Shongweni Landfill in Durban, KwaZulu-Natal.

Shongweni Landfill in Durban, KwaZulu-Natal.

An official decision compelling waste management company EnviroServ to cease all operations at its Shongweni Landfill in Durban was handed down by Durban High Court judge Gregory Kruger last week.

Kruger granted an interim order which now prevents EnviroServ from accepting, treating and disposing of waste at the landfill site.

For over a year, complaints of toxic fumes were being lodged with authorities responsible for the landfill and to the department of environmental affairs. Residents said the gasses emanating from the site were causing illnesses among many of them, including young children.

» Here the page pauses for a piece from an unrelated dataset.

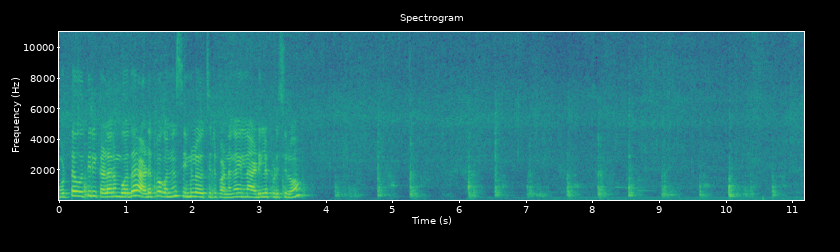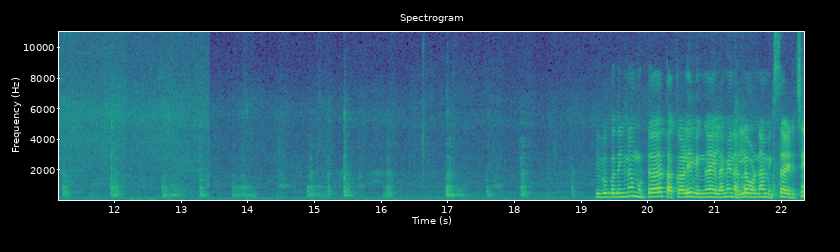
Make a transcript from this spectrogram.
முட்டை உத்திரி கிளறும் போது அடுப்பை கொஞ்சம் சிம்மில் வச்சுட்டு பண்ணுங்கள் இல்லைனா அடியில் பிடிச்சிரும். இப்போ பார்த்தீங்கன்னா முட்டை தக்காளி வெங்காயம் எல்லாமே நல்லா ஒன்றா மிக்ஸ் ஆகிடுச்சு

Kruger told EnviroServ’s legal counsel Johan Wasserman that he had to balance EnviroServ’s interests and the dumping of hazardous material with human lives.

Kruger also criticised EnviroServ for failing to make available its much-awaited toxicology report, however Wasserman said the company paid for the report and that it was confidential.

Landfill compliance

EnviroServ commented on its public battle with residents and maintain that that the landfill has been “compliant in all regards”. It added that it had concrete evidence that it was not the only contributor to the odour problem in the area.

EnviroServ’s CEO Dean Thompson said the company’s various scientific studies, which they would present in due course, would prove this.

Kruger has requested that a copy of the toxicology report be filed with the court.

“It is important and urgent that this gets resolved,” Kruger said.

EnviroServ called the Kruger’s decision “premature” and has appealed with the minister of environmental affairs that operations at the landfill site continue.

With the Durban High Court granting a temporary interdict against EnviroServ, the company is concerned the science regarding the problems at Shongweni Landfill has been misunderstood, Thompson said.

“The risk now is that the communities may be further compromised by the closure decision as hazardous waste disposal experts fear the malodour will increase,” he added.

Advocate Charmane Nel, counsel for UHA, said the non-profit was seeking a total suspension of EnviroServ’s waste management license as ordered by the department of environmental affairs.

According to Thompson, further affidavits will be prepared by both parties and filed before approaching the judge for a preferential court date.